I was about 14, on a cross country course, going at a cracking pace when I realized my horse was not absolutely on top of his game. Don’t get me wrong, he was sound and he was healthy he was just not quite in the tip top form he could be. We finished the course. Nothing went wrong. We placed well enough. Later the lightbulb moment happened. In the same way that I could have good days, brilliant days and not so good days my horse could have those days too. The question I asked myself was….when he is having a not so brilliant day how could I help him?
Losing the ability to win. The Human
I recently read an article on ESPN about Tiger Woods and how he lost the ability to win. It was a lengthy piece and began with the death of his father and moved on through the very public disintegration of his personal life and then finally the career ending injuries that apparently were incurred, not on the golf links, but in intensive navy SEAL Close Quarters Defense workouts. (For more on that see ESPN “The Secret Life of Tiger Woods” by Wright Thompson) All of his life events and the choices he made contributed to his loss of ability to win. The world watched as one of the greatest golfers of all time declined before their eyes.
Losing the ability to win. The Horse.
I was lucky enough to see Totilas and Edward Gal in person twice. The first time was in London’s Olympia horse show. I saw the Grand Prix and the record breaking Freestyle. I saw them again in 2010 at WEG in Kentucky. Totilas was a showman and I believe he loved to be in the ring and show what he could do. After the record breaking freestyle at Olympia he appeared calm at the awards ceremony. Other horses were twirling and spinning but Totilas just looked around and owned the stadium. On the victory round he looked like he knew that the audience of several thousand people had enjoyed every moment of his performance. As they clapped in time to the music he gave us a brilliant trot that was in perfect time to the beat. He knew he was a star. He knew he was winning.
Seeing Totilas at the European championships in 2015 was heartbreaking sight. He was clearly lame and his spirit was gone. I’m not going to get into discussions here about the change in training, the change in rider or the whole rollkur debate. I’m not even going to dial the area code on that. Whatever happened had happened and the star was dimmed. Totilas had lost the ability to win and it was not just because of the injuries.
The professional equestrian has all sorts of pressures to deal with in competition: the pressure to succeed in order please the owner/sponsor of their horse or horses, the need to make it onto a national team for a major championship, the need to win at the championship to keep business at home going and clients coming in and owner/sponsors providing horses. It goes on and on. I am not a sport psychologist or, in fact, any sort of psychologist.
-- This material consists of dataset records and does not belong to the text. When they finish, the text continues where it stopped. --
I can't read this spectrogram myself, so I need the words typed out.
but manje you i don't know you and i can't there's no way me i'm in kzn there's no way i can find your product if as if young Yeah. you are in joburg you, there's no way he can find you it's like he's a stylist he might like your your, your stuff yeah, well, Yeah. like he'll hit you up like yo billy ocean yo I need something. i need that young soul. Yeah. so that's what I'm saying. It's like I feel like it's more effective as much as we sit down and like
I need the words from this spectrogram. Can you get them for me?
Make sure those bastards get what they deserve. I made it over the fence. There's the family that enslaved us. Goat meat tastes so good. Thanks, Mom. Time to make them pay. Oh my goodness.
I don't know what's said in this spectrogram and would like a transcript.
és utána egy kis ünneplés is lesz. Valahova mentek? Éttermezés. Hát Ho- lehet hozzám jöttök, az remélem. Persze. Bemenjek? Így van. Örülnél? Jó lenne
But I know that sort of pressure can affect performance unless it is dealt with in a positive way. Even the greats like Carl Hester have talked about getting out of the big competition circuit. Even the amateurs, such as me, who compete, must find a way to chart a course of mental sanity. For the amateur the win may not be the ribbon or the first place or the money but may be progress, a personal best, or a new level reached. For the professional it is a tough road that requires endless resilience and persistence. Maintaining the ability to win is not an easy task.
Does maintaining the ability to win come at the expense of the horse? I am afraid sometimes it would appear that it does. In the long run this means that the ability to win will be lost. What is the answer?
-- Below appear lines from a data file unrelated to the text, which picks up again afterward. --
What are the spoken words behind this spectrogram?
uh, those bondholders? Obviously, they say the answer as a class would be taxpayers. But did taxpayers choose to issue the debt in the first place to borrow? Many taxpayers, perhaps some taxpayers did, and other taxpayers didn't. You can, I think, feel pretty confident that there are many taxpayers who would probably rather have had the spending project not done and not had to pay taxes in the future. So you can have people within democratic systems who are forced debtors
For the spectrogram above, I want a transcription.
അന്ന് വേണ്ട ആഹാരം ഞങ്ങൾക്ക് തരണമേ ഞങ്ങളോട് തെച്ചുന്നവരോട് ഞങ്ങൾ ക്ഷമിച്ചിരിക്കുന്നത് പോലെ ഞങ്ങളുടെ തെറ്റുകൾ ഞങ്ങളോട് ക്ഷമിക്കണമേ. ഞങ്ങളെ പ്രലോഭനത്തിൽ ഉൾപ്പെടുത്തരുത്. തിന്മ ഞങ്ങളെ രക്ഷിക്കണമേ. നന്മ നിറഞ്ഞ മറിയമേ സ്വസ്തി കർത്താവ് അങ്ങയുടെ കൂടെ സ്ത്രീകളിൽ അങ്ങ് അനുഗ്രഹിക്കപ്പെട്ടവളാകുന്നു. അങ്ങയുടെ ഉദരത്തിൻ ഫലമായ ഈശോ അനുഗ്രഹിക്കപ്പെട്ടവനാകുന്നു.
I go back to my 14 year old self and ask how I can help my horse to have more good days. Does he need to get out of the ring and go for a trail ride or a gallop? Does he (a dressage horse) need to do some work over poles to freshen up mentally? Do I need to spend more time with him hand grazing him perhaps or giving him a good rub? There are a lot of things I can do. As an amateur I have the time for this. I understand that for the professional with many horses to ride and clients to teach there is little time. Carl Hester decided to groom and tack up one difficult horse himself instead of having a staff person do it before he rode. The horse’s behavior changed for the better. Even a few moments with the horse can make a difference.
My horse brightens my days. I hope that I can do the same for him.